the details are also published in 1999 Features of derivative continuity in shape

Comparing Results for multiple Sub Series
07/96 10/08 showing if you get the same answer from different subsets of the same data

Comparison of subseries: For the 95 points of highly irregular plankton profile area data, the data was divided into five subsets of points 5 points apart.   This reduced the number of data points for analysis from 95 to 23, a relatively severe reduction.   If the shape study depended on random features they should not be repeated.    The results of applying the identical procedure to each does show considerable variation in detail, but seems to show very little variation in kind compared to the reconstruction for full data set.  Only one of the five did not reflect the apparent single evolutionary event which is clearly evident in the others. Close examination suggests that that was because this was the sub-set that started at point 5 in the sequence. With only two points preceding the acceleration of growth there was insufficient data to define a base-line steady state from which an acceleration of growth would be implied.  (full figure Paleo3.gif )

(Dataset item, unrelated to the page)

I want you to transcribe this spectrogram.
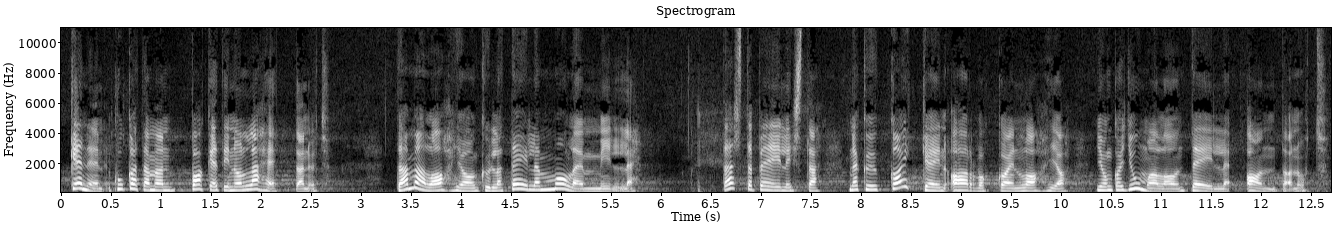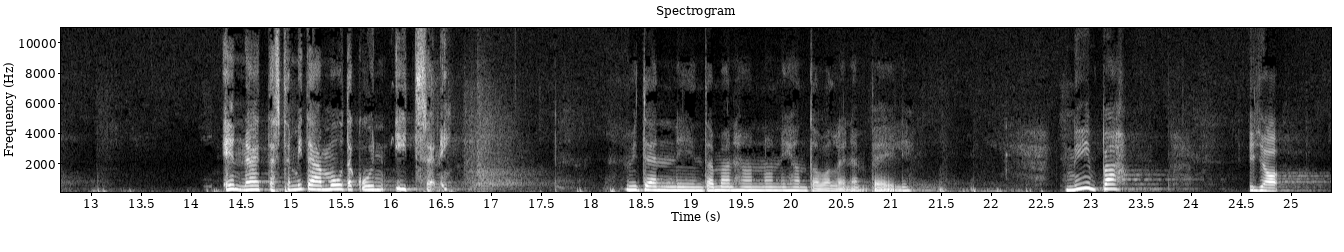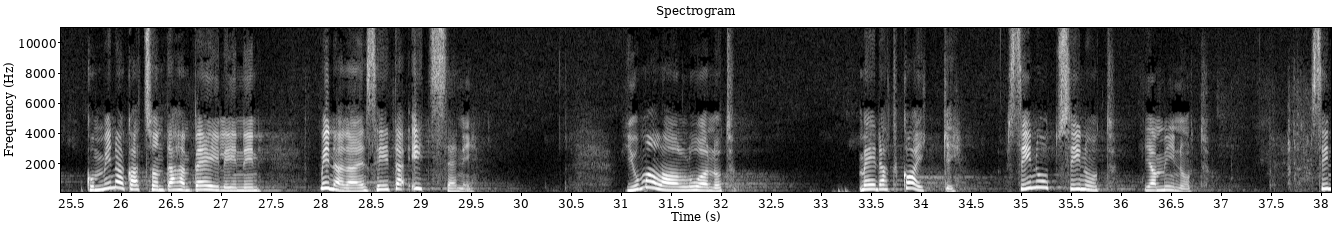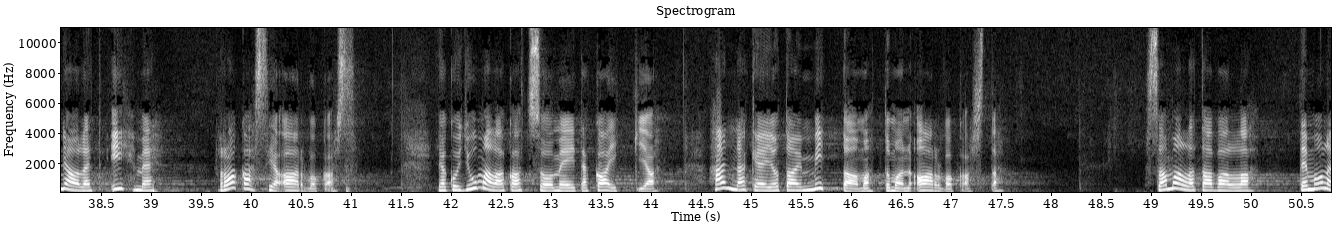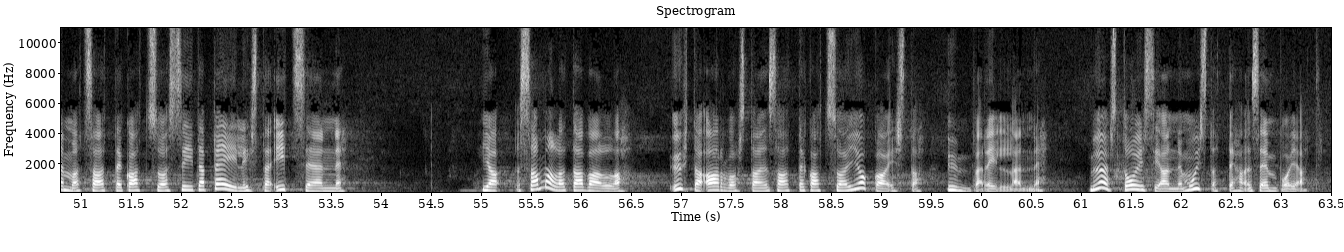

A second example of using sub-sets to validate results is available from another study, to see the effect of the imperfect treatment of end points in the sequence. DR routines usually retain end points on a curve, with lower confidence, by making assumptions about imaginary data points beyond. In modeling of the history of economic growth presented in "Reconstructing the Physical Continuity of Events", ( GNP ) about 10 data points from the end of each curve segment were shown to be have low significance (figure sE.5 GNP10.gif ) but these end condition effects had no impact whatever on the central portions of the curve.

Another example is provided by the comparison of different subsets for the gamma ray burst data.

Smoothing Sensitivity test
10/05 11/09 Are the larger fluctuations statistical or small scale noise on a fluctuating smooth process

As compared to random variation, the test shows whether light smoothing quickly reduces the jaggedness of a series (the frequency of double reversals of direction).  That would indicate a likelihood of there being  flowing shape in the larger scale variations, and therefore also dynamic system processes producing the larger shapes.   It remains to study the context to see if the implied shapes found can be confirmed.

 1. Fraction of Double Slope Reversals (Jaggedness) - for random series compared to sequence of G. tumida sizes; using 20 random series of 10, 20, 40 & 100 point lengths, showing the mean jaggedness and 2 std. deviations above and below, and for the 58 point G. tumida data. 2. Smoothing Sensitivity - for same random series and G. tumida data, light smoothing does not change the scale of jaggedness for random series data, and does for the G. tumida data.  Jaggedness of .13 for is well beyond 2s below the mean for the random series.  Smoothing done by a 3 point centered kernel (1,2,1).

The Case of G. tumida

 For the case of punctuated equilibrium in a plankton species for which this test was developed the rather strong appearance of repeated developmental spurts and dips in the rate of species size changes, revealed as along smooth paths by light smoothing, was considered sufficient basis to think through the implications and the other sources of evidence that might confirm such a finding. Were the large shapes here part of a noise fluctuation rather than process fluctuation, the jaggedness of the curve would have been reduce a much smaller amount. You can clearly see the long strings of points with no point-to-point double reversals in direction [/\/].   It appears to indicate the underlying process is continuous rather than statistical  This was the critical test for raising the question of whether the G. tumida data shows repeated evolutionary spurts and falls during the half million year progression from one form of the plankton to another for full discussion see 2007 Speciation of G. pleisotumida to G. tumida